This is when it started to become more challenging for Kelli. She said: “My bad planning meant I had no water during the hottest part of the day. It was also the most runnable part, which meant we lost some time as we were forced to walk most of the middle section.
“We had a few gels to keep us going but the heat was relentless. Thankfully, some walkers were happy to support our attempt and willingly gave us some water to keep us going.”
Eventually, Kellie and Pete made it to Naismith’s Route. By this point, they had been traversing for 5 hours 20 minutes.
Kelli began to doubt if she would set a record time.
She said: “Thankfully, however, the extra water and some fruit jellies gave me a second wind. I waited whilst Pete went up Naismith’s route then quickly followed him to the top.
“I was super happy to be at the top of the last bit of climbing and apologised to Pete as I left him behind while I raced to the top.”
Again, Kelli was grateful to another group of climbers for extra water. She said: “On the way up the final chimney on Sgurr nan Gillean, some climbers gave me some water. I saved this to relish on the top.
“I had one last push to get to the top in under six hours and fortunately the last summit was closer than it appeared. I made it in 5 hours 56 minutes 46 seconds.”
Highs and lows for the Cuillin Traverse
Kelli reveals that the climbs were the highlight. She said: “I had spent a long time thinking about them over and over. I knew that if anything was going to put a stop to my attempt, it would be my head getting the better of me and refusing to solo up/down something.
“The fact they all came so easily was exhilarating. To move up the rock quickly and confidently was a great feeling.
The trickiest part of the traverse was a lack of water. Kelli said: “It was so hot up there and we were out during the middle of the day. It was a bit disheartening knowing I could have been moving a bit quicker over the ‘runnable’ terrain if I had just carried a bit more water.”

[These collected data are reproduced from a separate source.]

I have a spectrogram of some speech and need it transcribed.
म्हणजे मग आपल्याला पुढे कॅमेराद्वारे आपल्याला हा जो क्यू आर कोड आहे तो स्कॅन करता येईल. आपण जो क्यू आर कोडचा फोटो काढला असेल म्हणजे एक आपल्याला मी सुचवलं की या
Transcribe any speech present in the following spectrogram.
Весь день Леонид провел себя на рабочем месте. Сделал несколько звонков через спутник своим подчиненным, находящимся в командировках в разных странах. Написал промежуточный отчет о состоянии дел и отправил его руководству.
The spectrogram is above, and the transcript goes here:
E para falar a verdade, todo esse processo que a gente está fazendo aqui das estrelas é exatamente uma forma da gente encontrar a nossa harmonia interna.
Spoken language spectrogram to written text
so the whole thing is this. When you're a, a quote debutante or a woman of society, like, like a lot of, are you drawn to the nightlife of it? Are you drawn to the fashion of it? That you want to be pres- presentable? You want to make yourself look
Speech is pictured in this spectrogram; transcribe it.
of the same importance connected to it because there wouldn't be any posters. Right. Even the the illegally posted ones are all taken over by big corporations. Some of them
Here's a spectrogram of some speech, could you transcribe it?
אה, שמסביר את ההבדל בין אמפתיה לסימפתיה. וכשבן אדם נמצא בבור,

I asked Kelli if she worried that one mis-placed step could be fatal. She said: “This is a hard question to answer. Yes, while practising the climbs and thinking about the ridge prior to my attempt, I was thinking about it all the time. I think it’s a process you have to go through.
“No one would ever complete the ridge if they let those thoughts rule their head. It can be a slow process but ultimately you have to be confident in yourself and your ability.

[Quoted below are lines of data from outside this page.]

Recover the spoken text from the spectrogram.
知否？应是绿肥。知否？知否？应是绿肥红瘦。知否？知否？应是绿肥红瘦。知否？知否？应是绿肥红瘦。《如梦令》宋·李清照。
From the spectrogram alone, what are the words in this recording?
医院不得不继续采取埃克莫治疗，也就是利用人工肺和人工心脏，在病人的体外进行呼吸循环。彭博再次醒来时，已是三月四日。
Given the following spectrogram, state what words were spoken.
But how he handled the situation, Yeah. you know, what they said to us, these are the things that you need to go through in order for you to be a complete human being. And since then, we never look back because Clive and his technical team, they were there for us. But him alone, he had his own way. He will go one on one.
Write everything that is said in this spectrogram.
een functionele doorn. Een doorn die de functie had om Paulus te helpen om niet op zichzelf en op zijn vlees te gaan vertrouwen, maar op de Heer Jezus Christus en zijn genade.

“Once I was on the ridge those kind of thoughts didn’t even enter my head. There is no room for them.”
Setting the new record
Kelli believes she can go faster. She said: “The great thing about the ridge is that there is always something you can learn for next time. This time I had to concentrate on getting the climbs dialled. Next time I can focus more on the actual route itself.

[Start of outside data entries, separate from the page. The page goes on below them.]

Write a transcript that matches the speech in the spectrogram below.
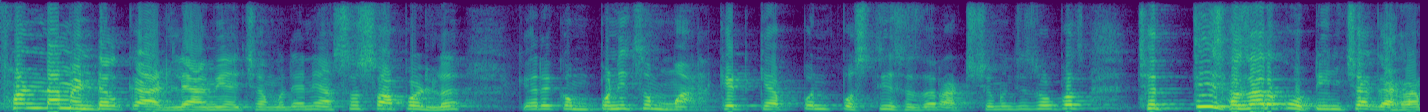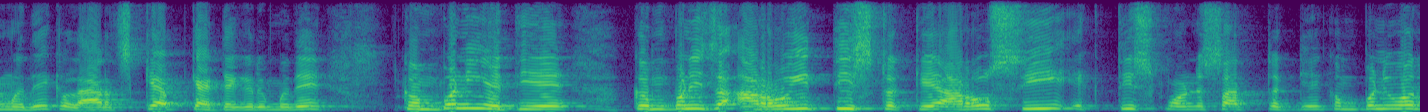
फंडामेंटल काढले आम्ही याच्यामध्ये. आणि असं सापडलं की अरे कंपनीचं मार्केट कॅप पण पस्तीस हजार आठशे म्हणजे जवळपास छत्तीस हजार कोटींच्या घरामध्ये एक लार्ज कॅप कॅटेगरीमध्ये कंपनी येते कंपनीचा आरओई तीस टक्के आर ओ सी एकतीस पॉईंट सात टक्के. कंपनीवर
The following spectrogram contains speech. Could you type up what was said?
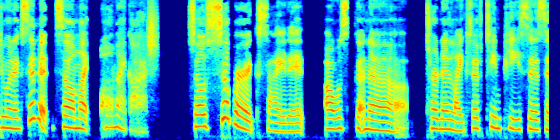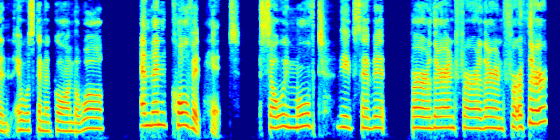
do an exhibit, so I'm like, oh my gosh, so super excited. I was gonna turn in like 15 pieces, and it was gonna go on the wall, and then COVID hit, so we moved the exhibit further and further and further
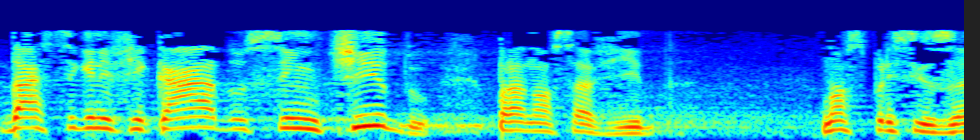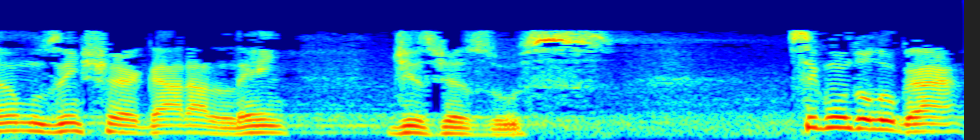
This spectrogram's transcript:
dar significado, sentido para a nossa vida. Nós precisamos enxergar além, diz Jesus. Segundo lugar,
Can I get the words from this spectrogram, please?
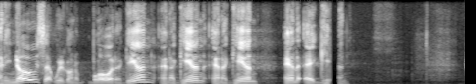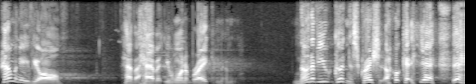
And he knows that we're going to blow it again and again and again and again. How many of y'all have a habit you want to break? None of you? Goodness gracious. Okay, yeah, yeah.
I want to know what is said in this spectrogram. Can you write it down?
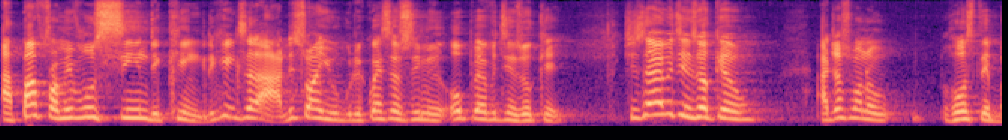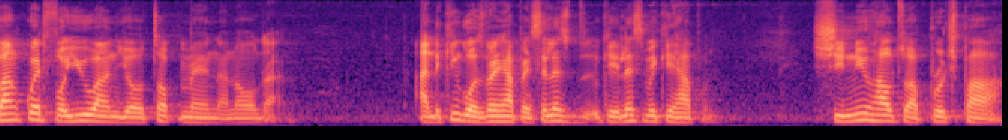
apart from even seeing the king, the king said, Ah, this one you requested to see me. Hope everything's okay. She said, Everything's okay. Oh. I just want to host a banquet for you and your top men and all that. And the king was very happy. He said, let's, okay, let's make it happen. She knew how to approach power.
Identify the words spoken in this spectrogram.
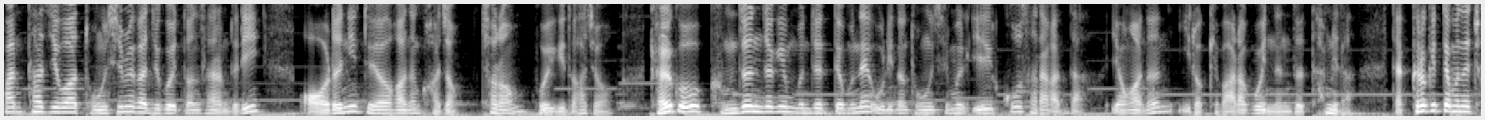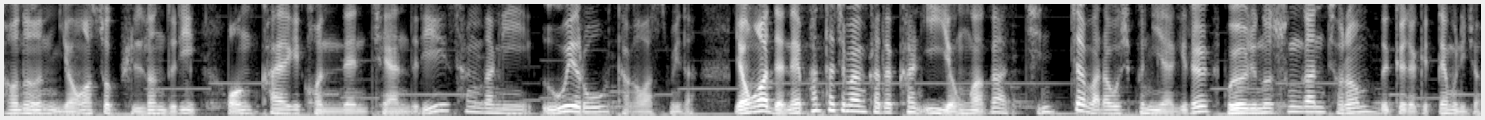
판타지와 동심을 가지고 있던 사람들이 어른이 되어가는 과정처럼 보이기도 하죠. 결국 금전적인 문제 때문에 우리는 동심을 잃고 살아간다. 영화는 이렇게 말하고 있는 듯 합니다. 자, 그렇기 때문에 저는 영화 속 빌런들이 원카에게 건넨 제안들이 상당히 의외로 다가왔습니다. 영화 내내 판타지만 가득한 이 영화가 진짜 말하고 싶은 이야기를 보여주는 순간처럼 느껴졌기 때문이죠.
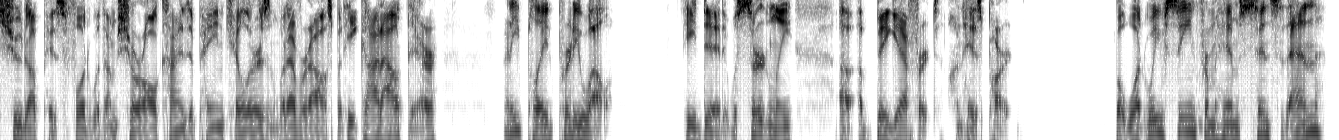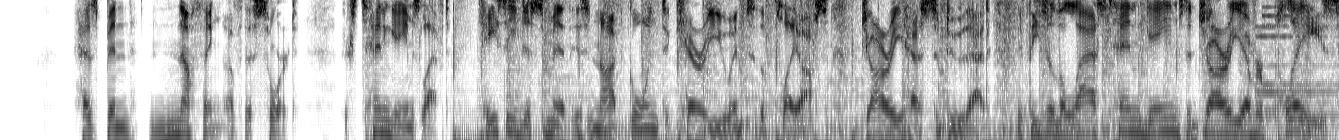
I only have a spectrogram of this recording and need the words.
shoot up his foot with, I'm sure, all kinds of painkillers and whatever else. But he got out there and he played pretty well. He did. It was certainly a, a big effort on his part. But what we've seen from him since then has been nothing of the sort. There's 10 games left. Casey DeSmith is not going to carry you into the playoffs. Jarry has to do that. If these are the last 10 games that Jarry ever plays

“The ridge is so complex, I often found myself off the ‘path’ and retracing my steps because I had found myself at a big drop.
“I will know when I have run it my fastest because it will feel seamless, but that doesn’t happen without getting to know the ridge really well. That is something that could take years.”
Kelli says it’s the combination of running and steady climbing that she also enjoys on a Cuillin Traverse. She said: “Since I started running again I spend a lot of time moving through the mountains with a fast and light approach. It’s a great way to explore.
“The Cullin Ridge throws in that extra element of exposure and the climbs spice up the running a bit. It makes it an exciting and absorbing challenge.
“Overall is was a brilliant day out with Pete. It was great to have him close by, even if he did slow me down a bit!”
Read about my much slower and much more terrified half traverse on the Cuillin Ridge.